We finally settle in, but we’re still wound up. We watch American Idol – which the TIVO dutifully recorded, in spite of everything. They never even shut off the power to the whole building. Just those two units affected. We finally decide to go to bed, but lay there watching some TV. I think I drifted off about 11:30. Brenda probably took longer. It amazed me how fast everything happened. It was only about 4 1/2 hours. We weren’t even out of the house that long – maybe from 7 to 9:15.
This morning I walk around the other side of the building to survey the damage. Mostly broken glass out there. A kitchen light fixture and a lot of drywall – probably from the ceiling of the downstairs place. There’s a plastic basket sitting on the lawn – the basket is fully intact – only the top of the contents – some cleaning products – are all melted off. Probably from under the sink. There’s some pots and pans too – all sooty and singed. There are a bunch of things on the balcony – but they never broke out the patio door. Just the corner and front windows. It IS all just “stuff” but I still can’t imagine having to deal with replacing it all. Everyone is OK, everyone is safe. It happened while everyone was awake, which is a good thing. I don’t want to think about how much worse it would have been had it happened in the middle of the night.
I realized that we don’t have any of the neighbors’ phone numbers, let alone cell phone numbers. We’re all so isolated in our own little lives, that we barely get to know anyone around us. Yet – in a condo development – we live so close together. But if something like this happens – you realize that it’s not just your friends you need – you need to know your neighbors – or at least have points of contact for them in an emergency. You just never know when you will need them.
Not only that – but the need for a disaster plan. People talk about this all the time, but how many of us actually, truly do it? Do we have our own fire drills? Do we keep our important papers offsite? And don’t forget your PC – how much is on there that you wouldn’t want to lose? Back it up, and take it with you. Of course the obvious thing – smoke detectors. Check ’em. Make sure they work.
And finally – we all have cell phones.

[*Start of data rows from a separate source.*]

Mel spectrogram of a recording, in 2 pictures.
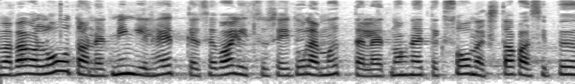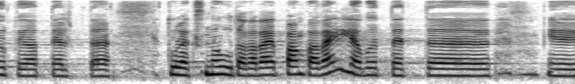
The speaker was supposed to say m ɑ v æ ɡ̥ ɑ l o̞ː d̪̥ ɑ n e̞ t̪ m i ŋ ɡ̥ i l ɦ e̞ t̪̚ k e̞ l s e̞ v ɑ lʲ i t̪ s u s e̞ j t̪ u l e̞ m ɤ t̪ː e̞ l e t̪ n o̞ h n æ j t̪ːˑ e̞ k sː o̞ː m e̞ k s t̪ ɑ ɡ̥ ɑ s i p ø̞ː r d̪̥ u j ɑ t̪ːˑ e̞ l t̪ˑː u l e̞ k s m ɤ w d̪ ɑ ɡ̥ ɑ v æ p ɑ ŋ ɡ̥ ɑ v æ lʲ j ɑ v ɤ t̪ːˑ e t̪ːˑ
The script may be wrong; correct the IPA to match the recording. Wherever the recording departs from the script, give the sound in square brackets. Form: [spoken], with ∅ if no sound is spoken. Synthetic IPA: m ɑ v æ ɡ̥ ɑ l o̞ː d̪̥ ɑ n e̞ t̪ m i ŋ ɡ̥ i l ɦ e̞ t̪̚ k e̞ l s e̞ v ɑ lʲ i t̪ s u s e̞ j t̪ u l e̞ m ɤ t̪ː e̞ l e t̪ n o̞ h n æ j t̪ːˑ e̞ k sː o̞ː m e̞ k s t̪ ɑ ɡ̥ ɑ s i p ø̞ː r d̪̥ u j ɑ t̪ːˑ e̞ l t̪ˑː u l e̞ k s [n] ɤ w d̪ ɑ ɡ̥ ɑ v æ p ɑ ŋ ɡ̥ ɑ v æ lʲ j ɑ v ɤ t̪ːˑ e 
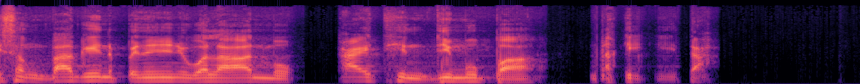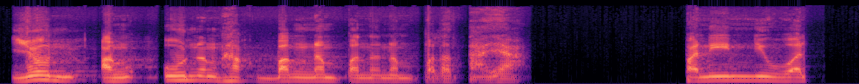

Use them. Answer them. You never know when it might actually be important.
Everyone’s OK. But I wanted to throw out the reminder. It hit too close to home last night.